City Culture – Artful Pavement, IFFCO Chowk
A roadside with stories.
[Text and photos by Mayank Austen Soofi]
The sidewalk is as wide as a bazaar lane and a paved one at that. But it’s stinking of urine.
And yet you ought to come here.
Because this pavement in Gurgaon’s IFFCO Chowk starkly depicts the hard realities of a Delhi suburb that wants to be known as the Millennium City (and as the Futuristic City). Of course, no Gurgaon dweller can avoid her city’s bitter truth. Even the most privileged citizen living in the plushest towers (with helipads) must have experienced rainy-day traffic jams. But here you have the opportunity to mull over the deformities and disappointments of the city a tad aesthetically.
For this is a very special place. It inadvertently appears to be a sort of realist installation created by one of those controversy-hogging philosopher-artists whose every work silences the biennale artworlders into shock and awe.
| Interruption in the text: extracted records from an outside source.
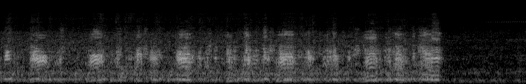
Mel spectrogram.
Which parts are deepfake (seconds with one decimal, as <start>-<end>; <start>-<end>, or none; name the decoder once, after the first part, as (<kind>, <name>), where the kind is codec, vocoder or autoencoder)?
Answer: 1.3-2.1 (vocoder, BigVGAN v2)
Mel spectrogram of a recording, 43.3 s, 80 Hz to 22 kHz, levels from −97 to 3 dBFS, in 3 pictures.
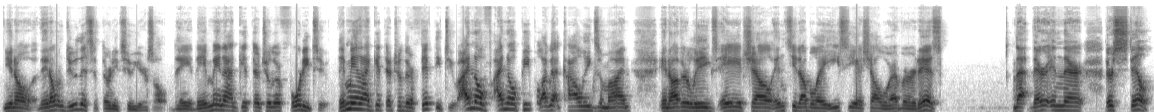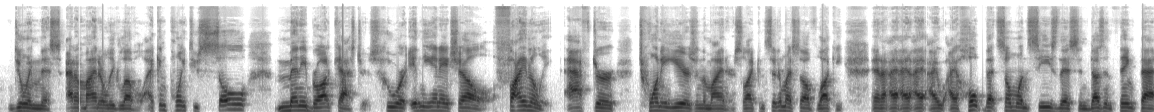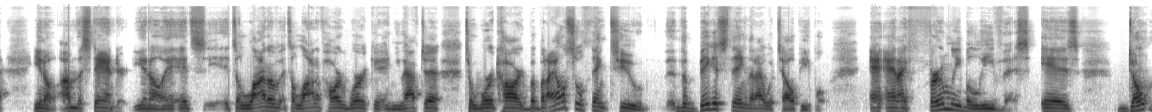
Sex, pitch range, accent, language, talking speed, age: male, 115-140 Hz, American, English, 200 wpm, 30-49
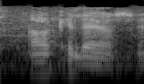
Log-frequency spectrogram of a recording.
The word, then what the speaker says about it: Archelaus: how do you say that, Archelaus? – Archelaus.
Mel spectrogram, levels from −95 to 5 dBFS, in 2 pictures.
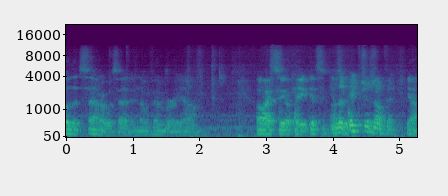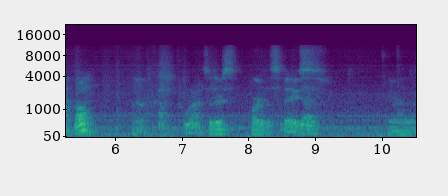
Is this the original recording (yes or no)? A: no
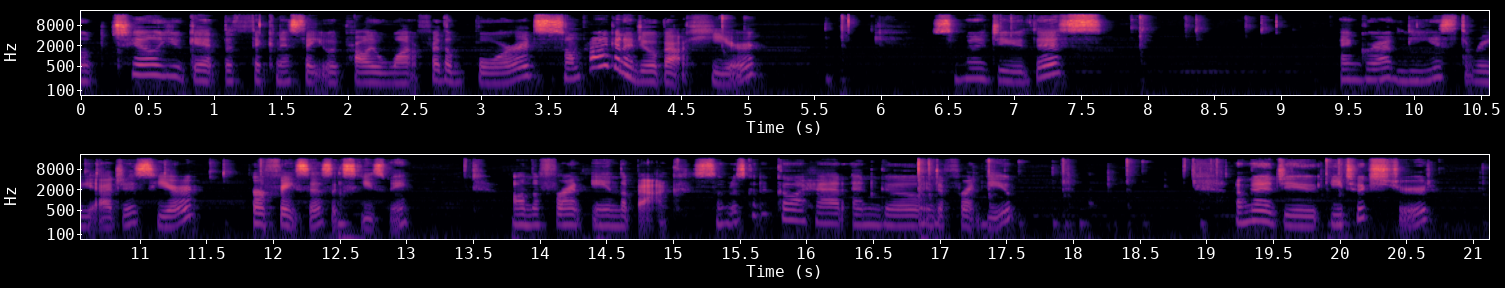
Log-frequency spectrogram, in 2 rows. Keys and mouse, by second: 5.7-6.9 middle drag, 6.9 click, 10.3-16.8 drag, 16.8 KP_1, 18.1-20.2 drag, 19.9 e.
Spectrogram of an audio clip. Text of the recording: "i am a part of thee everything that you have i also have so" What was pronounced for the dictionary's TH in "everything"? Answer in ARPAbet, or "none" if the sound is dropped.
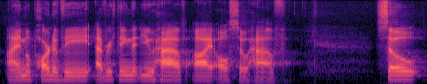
TH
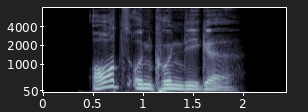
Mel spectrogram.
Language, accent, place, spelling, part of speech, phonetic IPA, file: German, Germany, Berlin, ortsunkundige, adjective, [ˈɔʁt͡sˌʔʊnkʊndɪɡə], De-ortsunkundige.ogg
- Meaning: inflection of ortsunkundig: 1. strong/mixed nominative/accusative feminine singular 2. strong nominative/accusative plural 3. weak nominative all-gender singular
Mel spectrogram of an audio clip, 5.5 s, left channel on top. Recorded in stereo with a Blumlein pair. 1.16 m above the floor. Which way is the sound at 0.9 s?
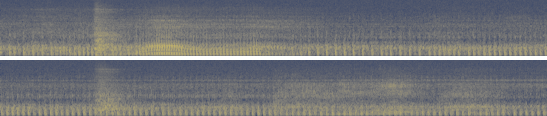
30° left.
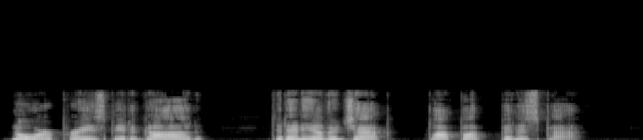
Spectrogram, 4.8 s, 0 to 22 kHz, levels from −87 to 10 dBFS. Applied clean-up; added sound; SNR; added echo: none; none; none; none.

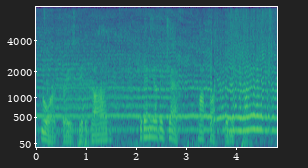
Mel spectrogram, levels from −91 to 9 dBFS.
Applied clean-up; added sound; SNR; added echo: none; Buzz; -3 dB; none.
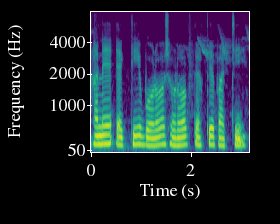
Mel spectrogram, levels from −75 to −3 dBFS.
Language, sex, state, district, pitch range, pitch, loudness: Bengali, female, Assam, Hailakandi, 165-180 Hz, 175 Hz, -13 LUFS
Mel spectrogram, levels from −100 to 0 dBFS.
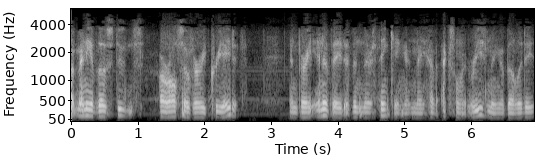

The blue wall running along the sidewalk is painted with garish scenes of what appears to be a dream Gurgaon. Business towers are shooting up into clear blue skies. The buildings are interlinked to each other with flowers, vines, kites and similar objects of a kitschy imagination. The panel has, however, tastefully deteriorated. The paint has peeled off in various places. Posters and pamphlets plastered haphazardly across these fantasy high-rises add to the dystopia-evoking mood. Furthermore, unclaimed rusting carts, ice-cream trolleys, broken tiles and other similar debris of modern civilization are slumped beside the wall, which intensify its pessimism.
This battered sidewalk faces the multi-lane Delhi-Jaipur highway. Despite the busy traffic, pedestrians are foolishly crossing the thoroughfare as if it is just another neighbourhood lane. Nobody is using the fancy foot over-bridge, equipped with escalators.
The facing side of the highway is more ambitious. It is lined with grey business towers, the real ones, protruding high up into the air. At least this evening’s sky is truly blue making the scene seems fairly idyllic. Soon enough, a pedestrian glued on his iPhone ruins the impression by crossing over to the pavement and casually peeing on the painted wall.
The only grace still holding forth is the food cart, Shiv Nashta Corner, stacked with bread pakoras.
Visit this unintended artwork in the evening when the place fills up with evening commuters and the man at the snack cart is deep frying his delicious pakoras.
The installation this biennale